**WHAT YOU NEED TO DO:** Every line with the word "this" in it should be extracted from the data that follows.

**RECORDED INFORMATION:**
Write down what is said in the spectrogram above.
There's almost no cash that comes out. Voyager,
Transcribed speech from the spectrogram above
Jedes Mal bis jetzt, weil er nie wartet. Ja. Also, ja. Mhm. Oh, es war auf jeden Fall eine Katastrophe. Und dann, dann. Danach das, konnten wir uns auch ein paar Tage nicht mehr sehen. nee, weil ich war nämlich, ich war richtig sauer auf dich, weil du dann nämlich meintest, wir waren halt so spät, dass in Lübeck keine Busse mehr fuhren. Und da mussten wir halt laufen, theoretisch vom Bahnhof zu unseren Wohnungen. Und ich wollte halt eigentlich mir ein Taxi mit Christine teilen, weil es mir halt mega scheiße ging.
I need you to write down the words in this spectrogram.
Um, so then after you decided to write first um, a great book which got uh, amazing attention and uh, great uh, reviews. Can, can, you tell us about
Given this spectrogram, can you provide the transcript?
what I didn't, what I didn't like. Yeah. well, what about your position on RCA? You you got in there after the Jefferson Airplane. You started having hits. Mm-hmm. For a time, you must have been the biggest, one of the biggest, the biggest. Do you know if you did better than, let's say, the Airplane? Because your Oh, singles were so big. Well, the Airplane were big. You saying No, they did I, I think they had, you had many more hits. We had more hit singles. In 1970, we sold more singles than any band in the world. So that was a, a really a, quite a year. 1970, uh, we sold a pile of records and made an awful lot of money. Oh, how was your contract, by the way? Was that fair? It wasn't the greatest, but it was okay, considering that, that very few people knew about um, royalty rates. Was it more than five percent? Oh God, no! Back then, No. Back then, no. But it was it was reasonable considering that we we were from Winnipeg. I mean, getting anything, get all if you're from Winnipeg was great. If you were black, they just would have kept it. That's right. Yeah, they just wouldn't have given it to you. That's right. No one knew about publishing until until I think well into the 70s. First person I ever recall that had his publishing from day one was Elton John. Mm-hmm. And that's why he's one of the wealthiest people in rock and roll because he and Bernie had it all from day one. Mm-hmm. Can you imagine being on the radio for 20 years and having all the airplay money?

**REPLY TO THE EXERCISE:**
I need you to write down the words in this spectrogram.
Given this spectrogram, can you provide the transcript?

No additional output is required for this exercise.